BMR full form
Basal Metabolic Rate
BMR full form is Basal Metabolic Rate. Basal metabolic rate (BMR) is the amount of energy (in calories) that a person needs to maintain their body weight in a resting state. This includes the energy needed to keep the heart beating, the lungs breathing, and the brain functioning. It does not include the energy needed for physical activity or digestion.
BMR is measured under very restrictive circumstances while the person lies down quietly for about an hour, usually in a darkened room. The body temperature is also taken at this time.
When doing BMR measurements it is important to do so on an empty stomach and not drink caffeine or smoke during testing because these factors can increase one’s energy needs by as much as 20%.
How does one determine basal metabolic rate? Each individual has different calorie requirements depending on their gender, age, weight, muscle mass, body surface area, and level of daily physical activity.

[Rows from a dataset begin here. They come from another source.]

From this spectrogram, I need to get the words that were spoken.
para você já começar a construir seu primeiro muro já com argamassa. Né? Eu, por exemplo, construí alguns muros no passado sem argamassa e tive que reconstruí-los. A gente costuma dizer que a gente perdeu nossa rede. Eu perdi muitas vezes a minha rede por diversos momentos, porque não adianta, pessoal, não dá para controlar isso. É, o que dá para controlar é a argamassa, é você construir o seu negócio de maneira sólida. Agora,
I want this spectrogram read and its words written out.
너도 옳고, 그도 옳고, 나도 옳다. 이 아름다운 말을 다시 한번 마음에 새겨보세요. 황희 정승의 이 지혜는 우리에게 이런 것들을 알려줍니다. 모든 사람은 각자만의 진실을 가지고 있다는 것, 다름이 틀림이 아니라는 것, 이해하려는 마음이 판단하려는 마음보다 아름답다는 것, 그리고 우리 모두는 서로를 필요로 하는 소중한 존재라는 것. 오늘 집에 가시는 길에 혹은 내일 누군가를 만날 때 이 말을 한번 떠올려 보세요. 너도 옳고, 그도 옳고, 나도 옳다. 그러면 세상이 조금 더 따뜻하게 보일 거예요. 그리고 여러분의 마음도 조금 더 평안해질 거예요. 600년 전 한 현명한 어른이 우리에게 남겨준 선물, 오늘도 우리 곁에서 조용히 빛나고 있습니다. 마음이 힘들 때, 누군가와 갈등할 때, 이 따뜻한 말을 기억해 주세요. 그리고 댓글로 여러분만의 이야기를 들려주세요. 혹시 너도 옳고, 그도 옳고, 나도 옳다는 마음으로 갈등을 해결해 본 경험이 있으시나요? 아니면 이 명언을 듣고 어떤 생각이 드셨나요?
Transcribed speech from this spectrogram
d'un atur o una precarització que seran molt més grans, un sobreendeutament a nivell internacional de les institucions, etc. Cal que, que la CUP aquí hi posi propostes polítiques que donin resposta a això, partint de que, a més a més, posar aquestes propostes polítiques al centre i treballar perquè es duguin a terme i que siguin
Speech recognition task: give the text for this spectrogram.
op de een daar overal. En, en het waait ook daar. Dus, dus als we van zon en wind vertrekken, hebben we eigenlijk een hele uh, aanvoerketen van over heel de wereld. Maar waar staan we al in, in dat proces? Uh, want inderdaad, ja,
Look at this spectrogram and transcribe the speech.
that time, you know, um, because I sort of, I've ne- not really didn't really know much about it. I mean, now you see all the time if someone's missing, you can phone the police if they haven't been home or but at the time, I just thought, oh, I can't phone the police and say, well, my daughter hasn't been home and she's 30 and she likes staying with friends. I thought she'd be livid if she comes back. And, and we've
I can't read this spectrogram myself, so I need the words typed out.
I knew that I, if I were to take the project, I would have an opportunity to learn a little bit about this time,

Here are some estimates of calorie requirements based upon general information:
An adult man requires approximately 18 calories per pound per day; whereas, an adult woman requires approximately 15 calories per pound per day. This means that a man weighing 154 pounds would require approximately 2700 calories per day to maintain his weight, whereas, a woman of the same weight would require approximately 2200 calories per day.
The most accurate way to determine one’s BMR is by having it measured in a laboratory while staying in an enclosed chamber where all energy expended is measured. This test can be done overnight or for several days if more information is needed.

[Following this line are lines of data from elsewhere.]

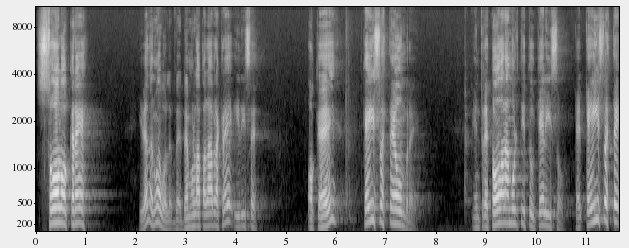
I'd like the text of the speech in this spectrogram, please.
solo cree. Y ve de nuevo, vemos la palabra cree y dice, ok, ¿qué hizo este hombre? Entre toda la multitud, ¿qué él hizo? ¿Qué, hizo este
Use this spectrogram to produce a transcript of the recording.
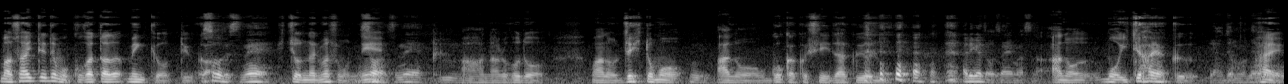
まあ、最低でも小型免許っていうか、そうですね。必要になりますもんね。そうですね。うんああ、なるほど。まああの、ぜひとも、うんあの、合格していただくように、ありがとうございます。あの、もういち早く、いや、でもね、はい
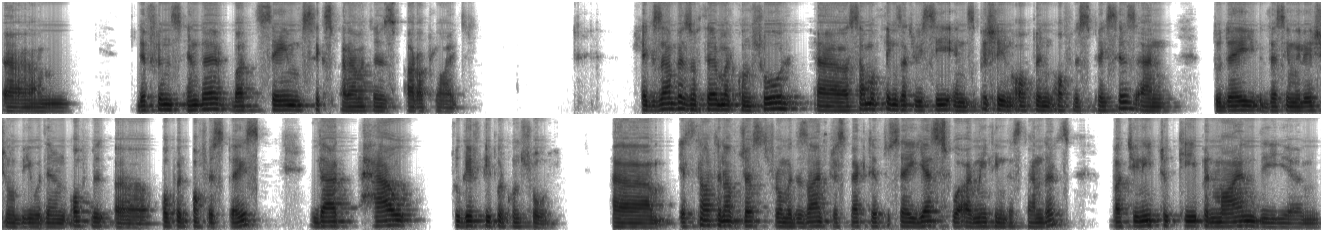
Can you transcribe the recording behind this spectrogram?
um, difference in there, but same six parameters are applied. Examples of thermal control, uh, some of things that we see in especially in open office spaces and today the simulation will be within an open, uh, open office space that how to give people control. Um, it's not enough just from a design perspective to say yes we are meeting the standards but you need to keep in mind the um,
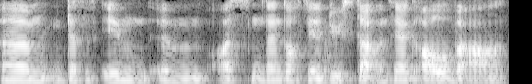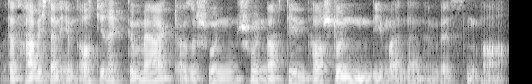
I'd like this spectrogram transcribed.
ähm, dass es eben im Osten dann doch sehr düster und sehr grau war. Das habe ich dann eben auch direkt gemerkt, also schon, schon nach den paar Stunden, die man dann im Westen war.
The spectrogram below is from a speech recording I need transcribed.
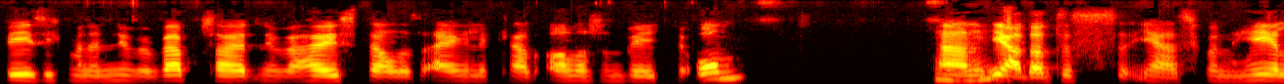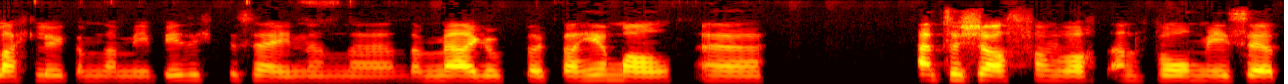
bezig met een nieuwe website, nieuwe huisstijl. Dus eigenlijk gaat alles een beetje om. En mhm. ja, dat is, ja, is gewoon heel erg leuk om daarmee bezig te zijn. En dan merk ik ook dat ik daar helemaal enthousiast van word en vol mee zit.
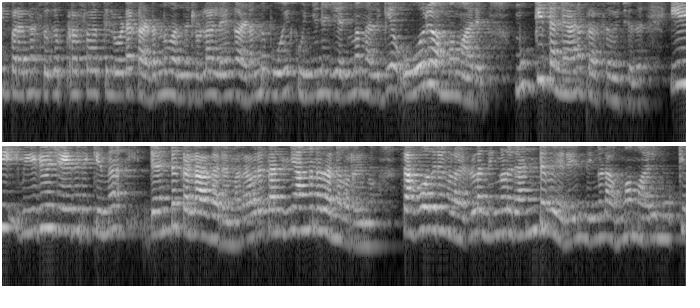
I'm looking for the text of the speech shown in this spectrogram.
ഈ പറയുന്ന സുഖപ്രസവത്തിലൂടെ കടന്നു വന്നിട്ടുള്ള അല്ലെങ്കിൽ കടന്നുപോയി കുഞ്ഞിന് ജന്മം നൽകിയ ഓരോ അമ്മമാരും മുക്കി തന്നെയാണ് പ്രസവിച്ചത്. ഈ വീഡിയോ ചെയ്തിരിക്കുന്ന രണ്ട് കലാകാരന്മാർ അവരെ തന്നെ ഞാൻ അങ്ങനെ തന്നെ പറയുന്നു. സഹോദരങ്ങളായിട്ടുള്ള നിങ്ങൾ രണ്ടുപേരെയും നിങ്ങളുടെ അമ്മമാർ മുക്കി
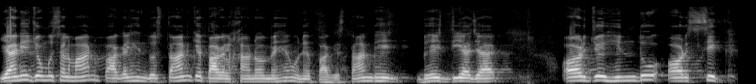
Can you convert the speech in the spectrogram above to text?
यानी जो मुसलमान पागल हिंदुस्तान के पागल खानों में हैं, उन्हें पाकिस्तान भेज भेज दिया जाए। और जो हिंदू और सिख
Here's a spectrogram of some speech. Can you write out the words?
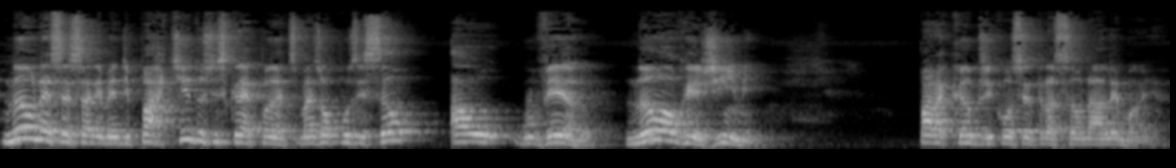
não necessariamente de partidos discrepantes, mas oposição ao governo, não ao regime, para campos de concentração na Alemanha.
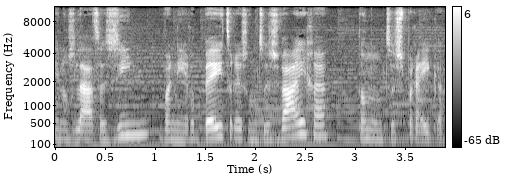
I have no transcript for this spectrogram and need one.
en ons laten zien wanneer het beter is om te zwijgen dan om te spreken?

However, this does not mean that anyone who wants to know their BMR can’t estimate it using some very simple calculations. There are many sites on the internet that use various formulas to calculate a basal metabolic rate.

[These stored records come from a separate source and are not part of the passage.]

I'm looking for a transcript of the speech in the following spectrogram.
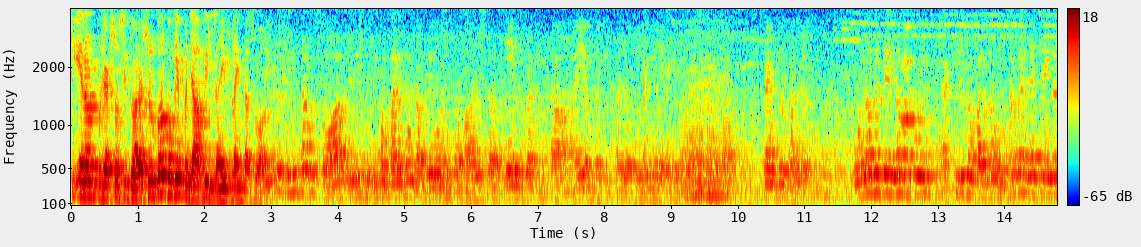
ਕਿ ਇਹਨਾਂ ਨੂੰ ਪ੍ਰੋਜੈਕਟਸ ਨੂੰ ਅਸੀਂ ਦੁਬਾਰਾ ਸ਼ੁਰੂ ਕਰੋ, ਕਿਉਂਕਿ ਇਹ ਪੰਜਾਬ ਦੀ ਲਾਈਫ ਲਾਈਨ ਦਾ ਸਵਾਲ ਹੈ। ਸਿੰਘ ਸਾਹਿਬ, ਸਵਾਲ ਜਿਹੜੀ ਤੁਸੀਂ ਕੰਪੈਰੀਜ਼ਨ ਕਰਦੇ ਹੋ, ਜਿੱਦਾਂ ਬਾਇਸ ਦਾ ਸਕੇਮਸ ਦਾ ਕੀਤਾ ਆਈਐਮ ਦਾ ਕੀਤਾ, ਜਾਂ ਹੋਰ ਜਿਹੜੇ ਸੈਂਟਰ ਫੰਡ ਉਹਨਾਂ ਦੇ ਤੇ ਇਹਨਾਂ ਦਾ ਕੋਈ ਐਕਚੁਅਲੀ ਕੰਪੈਰੀਜ਼ਨ ਹੋ ਸਕਦਾ ਹੈ ਚਾਹੀਦਾ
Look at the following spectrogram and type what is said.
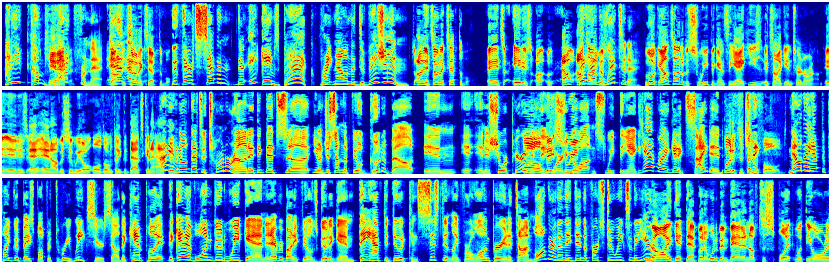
How do you come Can't back happen. from that? It's it's unacceptable. They're seven. They're eight games back right now in the division. Uh, It's unacceptable. It's it is uh, out, They outside had of to a, win today. Look, outside of a sweep against the Yankees, it's not getting turned around. It, it is, and, and obviously we don't, all don't think that that's going to happen. I don't even know if that's a turnaround. I think that's uh, you know just something to feel good about in in, in a short period. Well, if they, they were sweep- to go out and sweep the Yankees, yeah, everybody get excited. But it's a they- twofold. now they have to play good baseball for three weeks here, Sal. They can't play. They can't have one good weekend and everybody feels good again. They have to do it consistently for a long period of time, longer than they did the first two weeks of the year. No, I get that, but it would have been bad enough to split with the Orioles.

One of the most recognized equations was developed by Harris-Benedict and published in 1919. It takes into account a person’s age, weight, height, and gender to estimate BMR.
Many variations of the Harris-Benedict equation have been developed over the years but many use it as a standard. The Mifflin St Jeor equation is another one that has been very popular for calculating the basal metabolic rate. This equation was developed by Mifflin et al in 1990 and takes into account height, weight, age, and sex:
BMR = (10 x weight) + (6.25 x height) – (5 x age) – 5
Older equations such as those developed by Henry & Rees and Forbes & Hong take into account only height, weight, and age. The Katch McArdle formula is also known as the Cunningham formula is based on lean body mass instead of total body weight.
Many formulas have been developed to estimate calorie requirements for physically active people who engage in strength training, endurance sports, or are involved in heavy manual labor. These equations take into account the person’s BMR, daily activity factor, and additional energy required for physical activity:
Harris-Benedict equation + (physical activity factor x calories expended)
Mifflin St Jeor equation + (physical activity factor x calories expended)
Katch McArdle formula
BMR multiplier = 1.2 – (0.1 x wt in kg)
BMR multiplier = 1.3 -(0.1 x ht in cm)
A quick and easy way to estimate your BMR, daily calorie needs, and total calories burned is by using the Katch McArdle formula as follows:
If you weight 154 pounds (70 kg) then your lean body mass is approximately 70 kilograms (154 lb / 2.2 = 70kg).
Your Lean Body Mass (LBM) in kilograms = weight in pounds / 2.2
To determine TDEE multiply LBM x applicable activity multiplier:
LBM X 1.3=TDEE
TDEE= 70 kg x 1.3= 91 kcal/day + (91 x 24 hours = 2040 kcal/day)
Your approximate TDEE would be 2100 calories per day.